I attempted to dedicate two evenings to proper Perseid observations - Sunday 11th - 12th and Monday 12th - 13th.
Sunday was a terrible disappointment. My initial reading led me to believe that this would be the best evening for observing, but as it transpired, I was clouded out for the most part, indeed my initial drink at the pub where I attempted to do some "outreach" work over a pint of a very fine Adnams ale. The clouds half cleared for about 15 minutes when I got home, and I stood outside hopefully, but I saw precisely one meteor before the clouds completely rolled in and killed off observing for the night.
I was gutted, and I was not the only one by the looks of things.
However, reports the next day suggested that the peak may be later than first though, and that the ZHR (Zenithal Hourly Maximum" rate was still increasing. So, as I had another fine pint of ale pre midnight, and was able to show a Perseid off at the pub - several were seen from here after I went home.
Me, I was a good and conscientious citizen scientist. I headed home, got out my garden chair reclined to the max, my 10x50s, and a warm jacket. I had about a third of the sky in view, the radiant to Square of Pegasus, to Ursa Major, and over the zenith to Hercules.
It was a slow start at about 1230am, and it took a few minutes to see my first meteor, but as the radiant rose higher, the view just got better and better. As I usually tend to expect from the Perseids, most meteors were fast moving, short lived, and not too far from the radiant - I find the Geminids tend to be much more widely ranged across the sky.
The typical Perseid was usually about Mag 2, and distinctly orange in colour. There were three or four much brighter, Mag 0 specimens, leaving distinct smoky trails, but sadly no spectacular fireballs for me! I observed for an hour, counting around 30 Perseids and 1 sporadic - I lost count!
In between Perseids, I got in some nice looks at Kemble's Cascade, Cassiopeia clusters, and Cygnus and Lacerta too, and all the while I listened to some interesting tech reports on the BBC World service.

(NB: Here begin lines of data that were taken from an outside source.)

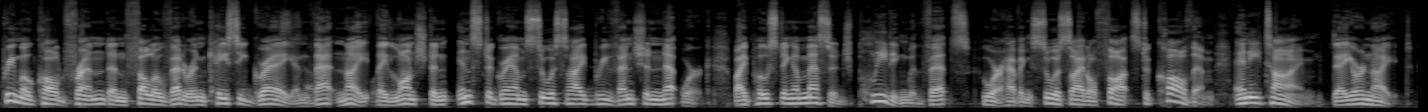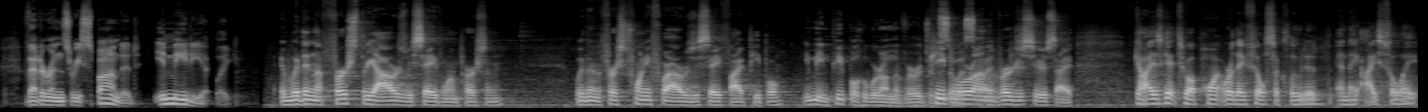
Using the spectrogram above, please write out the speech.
Primo called friend and fellow veteran Casey Gray, and that night they launched an Instagram suicide prevention network by posting a message pleading with vets who are having suicidal thoughts to call them anytime, day or night. Veterans responded immediately. And within the first three hours, we saved one person. Within the first 24 hours, we saved five people. You mean people who were on the verge of people suicide? People were on the verge of suicide guys get to a point where they feel secluded and they isolate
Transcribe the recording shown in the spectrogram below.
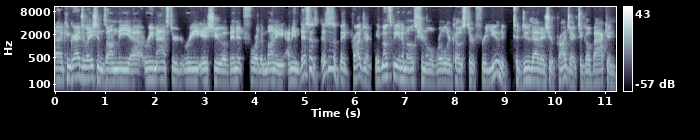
Uh, congratulations on the uh, remastered reissue of "In It for the Money." I mean, this is this is a big project. It must be an emotional roller coaster for you to to do that as your project. To go back and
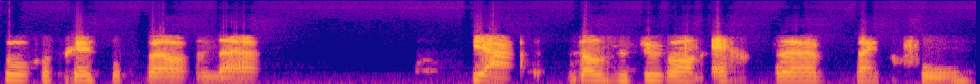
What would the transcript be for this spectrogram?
Toch, het geeft toch wel een ja, dat is natuurlijk wel een echt uh, fijn gevoel.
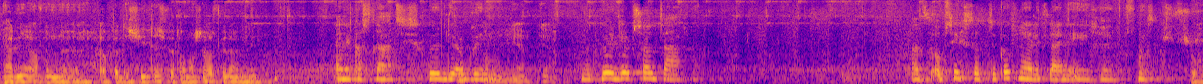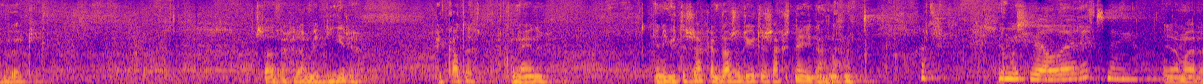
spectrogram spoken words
hernia of een uh, appendicitis... wordt allemaal zelf gedaan hier. En de castraties, gebeuren die ook binnen? Ja, ja. Dan gebeuren die op zo'n tafel? Want op zich is dat natuurlijk ook een hele kleine ingreep? Zo gebeurt. Het wel gedaan met dieren. Met katten, konijnen. En een jutezak. En dat is het jutezak snijden dan. Dan moest je wel uh, recht snijden. Ja, maar uh,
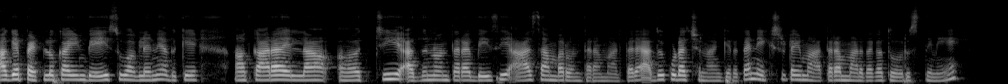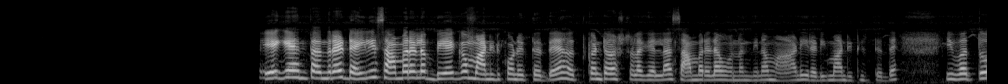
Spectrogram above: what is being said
ಹಾಗೆ ಪೆಟ್ಲಕಾಯಿನ ಬೇಯಿಸುವಾಗಲೇ ಅದಕ್ಕೆ ಖಾರ ಎಲ್ಲ ಹಚ್ಚಿ ಅದನ್ನೊಂಥರ ಬೇಯಿಸಿ ಆ ಸಾಂಬಾರು ಒಂಥರ ಮಾಡ್ತಾರೆ. ಅದು ಕೂಡ ಚೆನ್ನಾಗಿರುತ್ತೆ. ನೆಕ್ಸ್ಟ್ ಟೈಮ್ ಆ ಥರ ಮಾಡಿದಾಗ ತೋರಿಸ್ತೀನಿ. ಹೇಗೆ ಅಂತಂದರೆ ಡೈಲಿ ಸಾಂಬಾರೆಲ್ಲ ಬೇಗ ಮಾಡಿಟ್ಕೊಂಡಿರ್ತಿದ್ದೆ ಹತ್ತು ಗಂಟೆ ಅಷ್ಟರೊಳಗೆಲ್ಲ ಸಾಂಬಾರೆಲ್ಲ ಒಂದೊಂದು ದಿನ ಮಾಡಿ ರೆಡಿ ಮಾಡಿಟ್ಟಿರ್ತಿದ್ದೆ ಇವತ್ತು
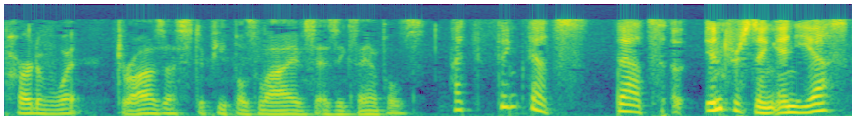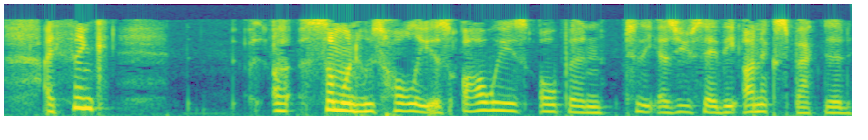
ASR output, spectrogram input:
part of what draws us to people's lives as examples? I think that's that's uh, interesting, and yes, I think uh, someone who's holy is always open to the, as you say, the unexpected,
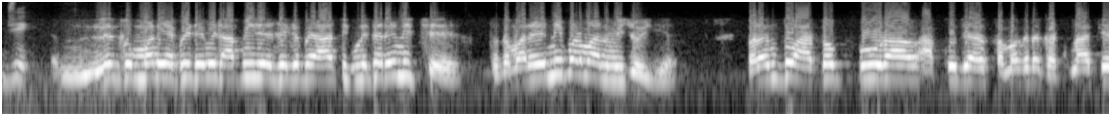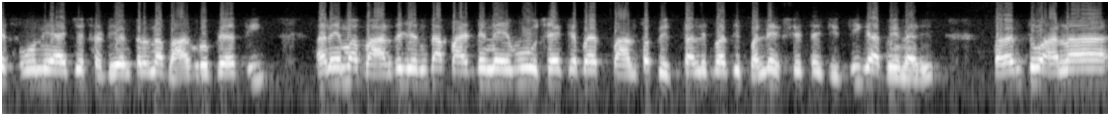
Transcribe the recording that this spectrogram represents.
જી. નિલેશ કુંભાણી એફિડેવિટ આપી દે છે કે ભાઈ આ સિગ્નેચર એની જ છે. તો તમારે એની પણ માનવી જોઈએ. પરંતુ આ તો પૂરા આખું જે સમગ્ર ઘટના છે સુન્યાય છે ષડયંત્રના ભાગરૂપે હતી અને એમાં ભારતીય જનતા પાર્ટીને એવું છે કે ભાઈ પાંચસો પિસ્તાલીસમાંથી ભલે એક સીટ જીતી ગયા બિનારી પરંતુ આના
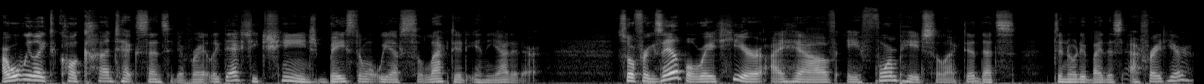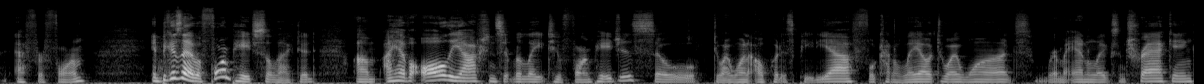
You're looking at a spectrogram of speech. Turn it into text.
are what we like to call context sensitive, right? Like they actually change based on what we have selected in the editor. So for example, right here, I have a form page selected that's denoted by this F right here, F for form. And because I have a form page selected, um, I have all the options that relate to form pages. So, do I want to output as PDF? What kind of layout do I want? Where my analytics and tracking?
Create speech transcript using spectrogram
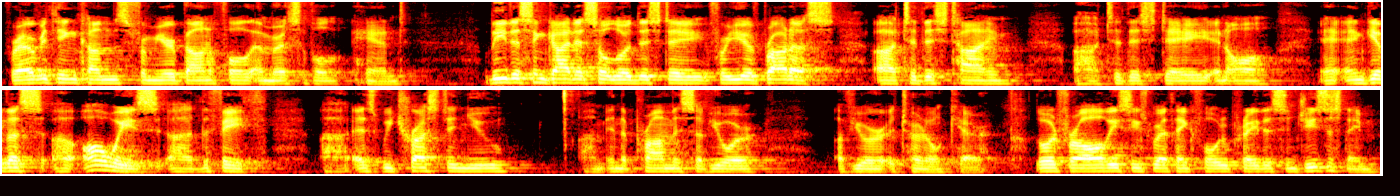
for everything comes from your bountiful and merciful hand. Lead us and guide us, O Lord, this day, for you have brought us uh, to this time, uh, to this day, and all. And, and give us uh, always the faith uh, as we trust in you, um, in the promise of your, of your eternal care. Lord, for all these things we're thankful. We pray this in Jesus' name.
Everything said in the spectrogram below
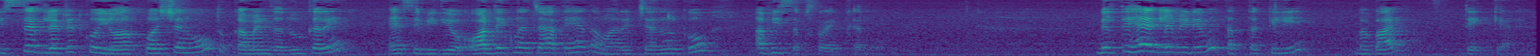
इससे रिलेटेड कोई और क्वेश्चन हो तो कमेंट ज़रूर करें। ऐसी वीडियो और देखना चाहते हैं तो हमारे चैनल को अभी सब्सक्राइब कर लें। मिलते हैं अगले वीडियो में, तब तक के लिए बाय बाय टेक केयर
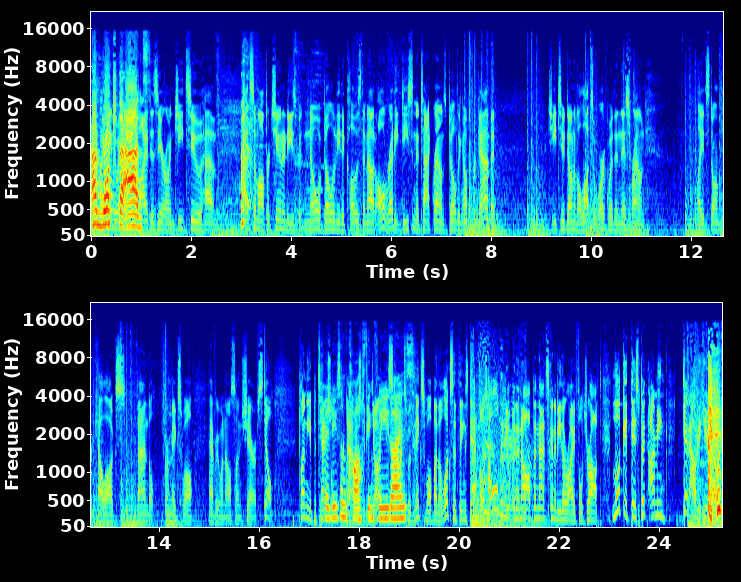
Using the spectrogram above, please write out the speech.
and watch the ads. Five to zero, and G2 have had some opportunities, but no ability to close them out. Already decent attack rounds building up for Gambit. G2 don't have a lot to work with in this round. Blade Storm for keloqz, Vandal for Mixwell, everyone else on Sheriff. Still, plenty of potential. do some for damage to be casting done. for you Starts guys? with Mixwell by the looks of things. d3ffo's holding it with an op, and that's going to be the rifle dropped. Look at this, but I mean, get out of here.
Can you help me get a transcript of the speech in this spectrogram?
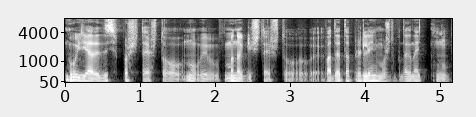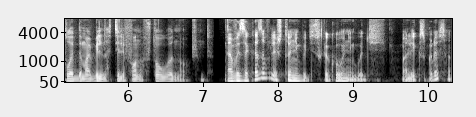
ну, я до сих пор считаю, что, ну, многие считают, что э, под это определение можно подогнать ну, вплоть до мобильных телефонов, что угодно, в общем-то. А вы заказывали что-нибудь с какого-нибудь Алиэкспресса?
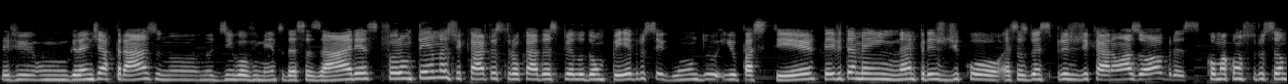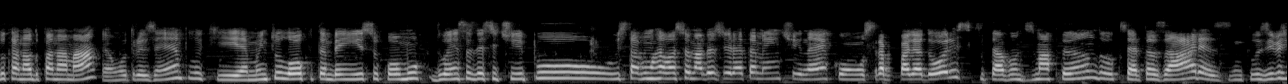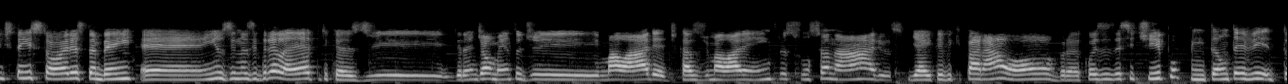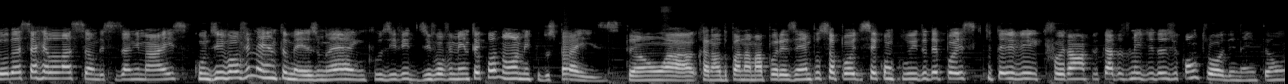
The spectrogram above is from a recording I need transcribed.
Teve um grande atraso no, no desenvolvimento dessas áreas. Foram temas de cartas trocadas pelo Dom Pedro II e o Pasteur. Teve também, né, prejudicou, essas doenças prejudicaram as obras, como a construção do Canal do Panamá, é um outro exemplo, que é muito louco também isso, como doenças desse tipo estavam relacionadas diretamente, né, com os trabalhadores que estavam desmatando certas áreas. Inclusive, a gente tem histórias também é, em usinas hidrelétricas de grande aumento de malária, de casos de malária entre os funcionários, e aí teve que parar a obra, coisas desse tipo. Então, teve toda essa relação desses animais com desenvolvimento mesmo, né? Inclusive desenvolvimento econômico dos países. Então, o Canal do Panamá, por exemplo, só pode ser concluído depois que teve que foram aplicadas medidas de controle, né? Então,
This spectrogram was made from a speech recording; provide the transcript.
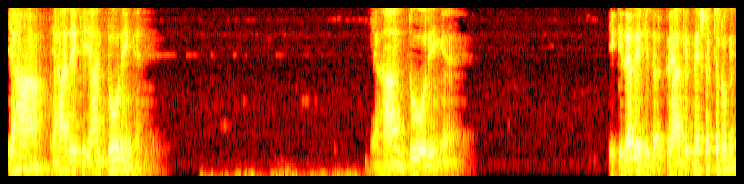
यहाँ यहाँ देखिए, यहाँ दो रिंग है। यहाँ दो रिंग है। एक इधर एक इधर तो यहाँ कितने स्ट्रक्चर हो गए?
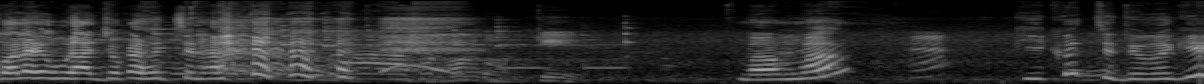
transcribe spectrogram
গলায় উড়ার জোগাড় হচ্ছে না। মাম্মা কি করছে তোমাকে?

All in all, it was a very rewarding night's observing, I hope many new observers were outside with a warm drink and their eyes turned skyward!